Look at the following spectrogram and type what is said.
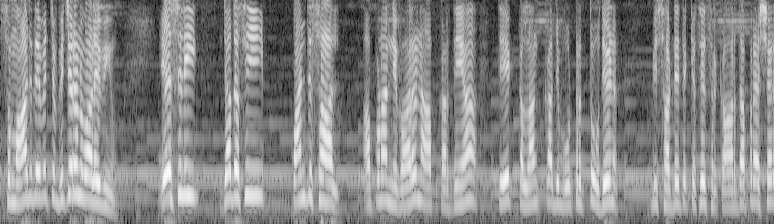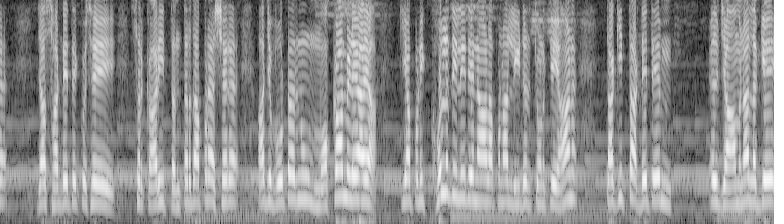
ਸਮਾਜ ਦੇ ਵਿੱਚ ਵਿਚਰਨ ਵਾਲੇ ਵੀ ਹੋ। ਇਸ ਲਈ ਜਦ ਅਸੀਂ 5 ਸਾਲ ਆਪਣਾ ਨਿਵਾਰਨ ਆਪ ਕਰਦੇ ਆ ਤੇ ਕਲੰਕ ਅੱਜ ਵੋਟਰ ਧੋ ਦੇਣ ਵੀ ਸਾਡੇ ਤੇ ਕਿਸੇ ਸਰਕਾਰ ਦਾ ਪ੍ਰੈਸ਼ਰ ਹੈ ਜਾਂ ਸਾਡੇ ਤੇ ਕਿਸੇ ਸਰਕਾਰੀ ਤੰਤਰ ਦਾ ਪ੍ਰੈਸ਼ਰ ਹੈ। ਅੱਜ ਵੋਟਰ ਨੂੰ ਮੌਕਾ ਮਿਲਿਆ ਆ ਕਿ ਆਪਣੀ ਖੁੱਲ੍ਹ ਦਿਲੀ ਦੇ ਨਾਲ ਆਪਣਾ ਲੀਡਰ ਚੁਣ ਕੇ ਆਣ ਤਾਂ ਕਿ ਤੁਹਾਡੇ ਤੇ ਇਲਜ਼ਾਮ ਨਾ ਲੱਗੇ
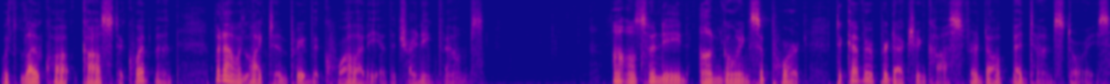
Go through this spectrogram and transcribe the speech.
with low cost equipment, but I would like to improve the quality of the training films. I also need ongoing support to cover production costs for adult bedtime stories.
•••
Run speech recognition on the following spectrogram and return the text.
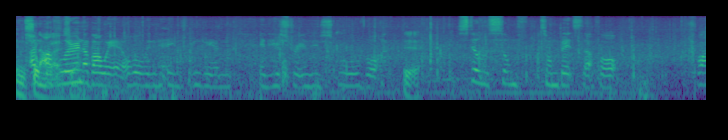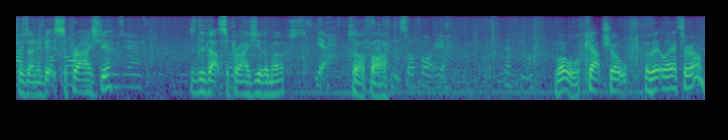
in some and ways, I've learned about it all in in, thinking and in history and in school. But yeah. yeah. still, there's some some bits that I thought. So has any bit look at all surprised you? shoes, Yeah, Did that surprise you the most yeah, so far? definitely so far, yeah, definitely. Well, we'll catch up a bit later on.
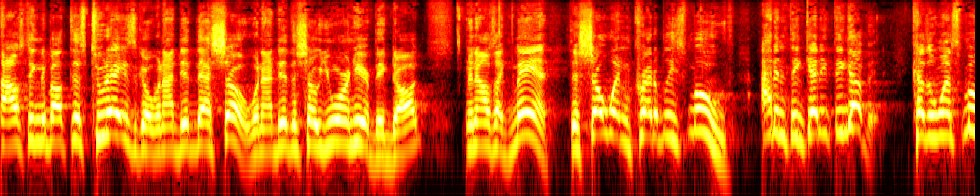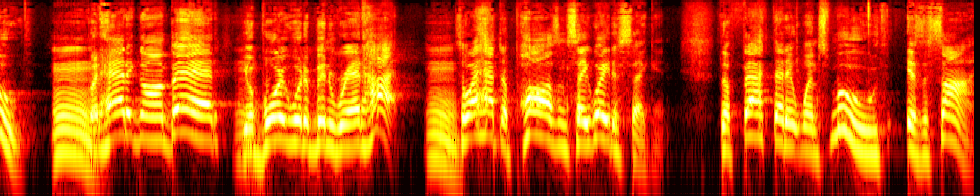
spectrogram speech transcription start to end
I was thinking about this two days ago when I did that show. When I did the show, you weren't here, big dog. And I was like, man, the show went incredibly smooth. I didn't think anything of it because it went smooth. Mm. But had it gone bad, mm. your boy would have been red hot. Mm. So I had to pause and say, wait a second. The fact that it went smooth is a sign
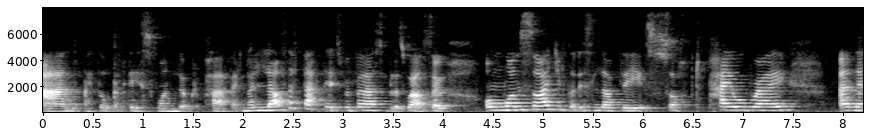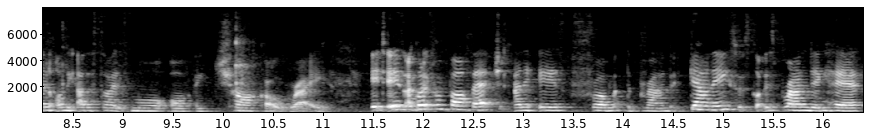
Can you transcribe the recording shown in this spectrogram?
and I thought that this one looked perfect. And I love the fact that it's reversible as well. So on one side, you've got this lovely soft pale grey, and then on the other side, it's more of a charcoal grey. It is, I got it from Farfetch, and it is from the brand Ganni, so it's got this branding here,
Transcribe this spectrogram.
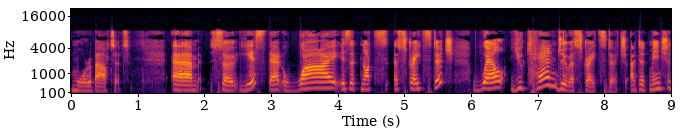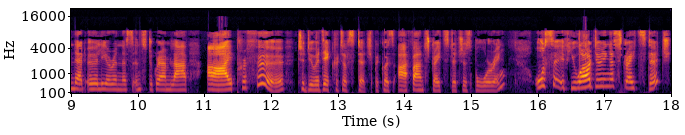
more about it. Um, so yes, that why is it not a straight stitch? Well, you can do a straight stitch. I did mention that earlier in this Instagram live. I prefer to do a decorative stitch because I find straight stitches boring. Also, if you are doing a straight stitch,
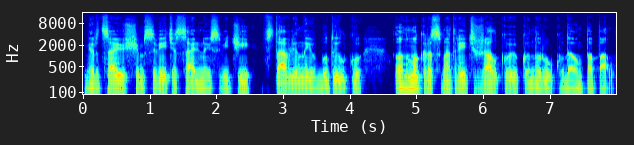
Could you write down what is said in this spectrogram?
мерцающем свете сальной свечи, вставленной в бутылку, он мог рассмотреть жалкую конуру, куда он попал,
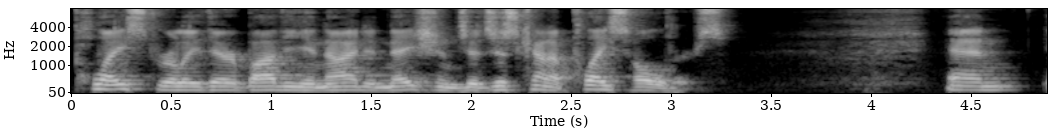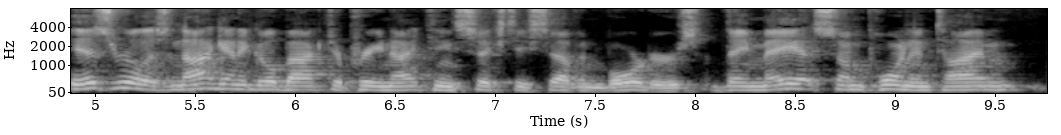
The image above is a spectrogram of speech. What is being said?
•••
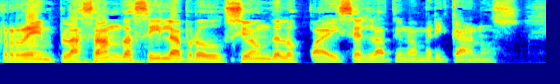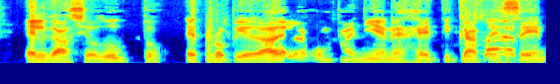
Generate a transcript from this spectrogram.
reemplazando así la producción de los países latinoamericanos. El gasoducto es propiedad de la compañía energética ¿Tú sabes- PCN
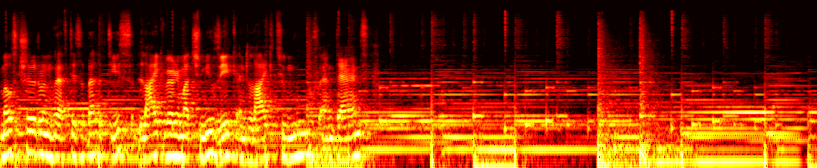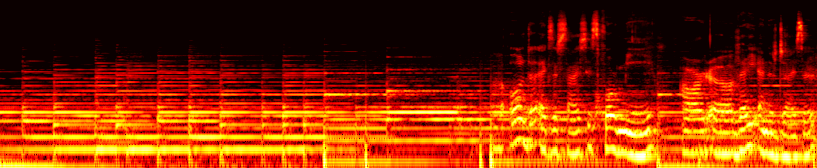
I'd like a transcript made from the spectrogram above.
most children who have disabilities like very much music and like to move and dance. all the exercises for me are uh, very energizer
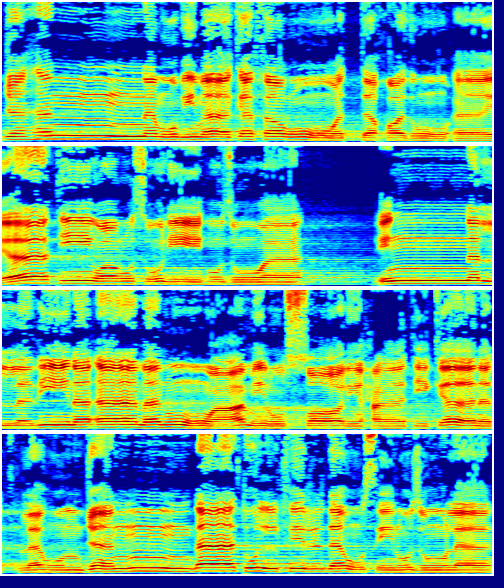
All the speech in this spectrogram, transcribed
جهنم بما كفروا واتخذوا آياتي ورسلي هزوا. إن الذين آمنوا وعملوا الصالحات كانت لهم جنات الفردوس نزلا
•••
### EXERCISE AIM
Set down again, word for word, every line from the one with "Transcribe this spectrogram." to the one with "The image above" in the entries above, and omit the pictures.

### THE COMPLETED TASK
Transcribe this spectrogram.
more about it. Um, so yes, that why is it not a straight stitch? Well, you can do a straight stitch. I did mention that earlier in this Instagram live. I prefer to do a decorative stitch because I find straight stitches boring. Also, if you are doing a straight stitch,
Could you write down what is said in this spectrogram?
мерцающем свете сальной свечи, вставленной в бутылку, он мог рассмотреть жалкую конуру, куда он попал,
The image above is a spectrogram of speech. What is being said?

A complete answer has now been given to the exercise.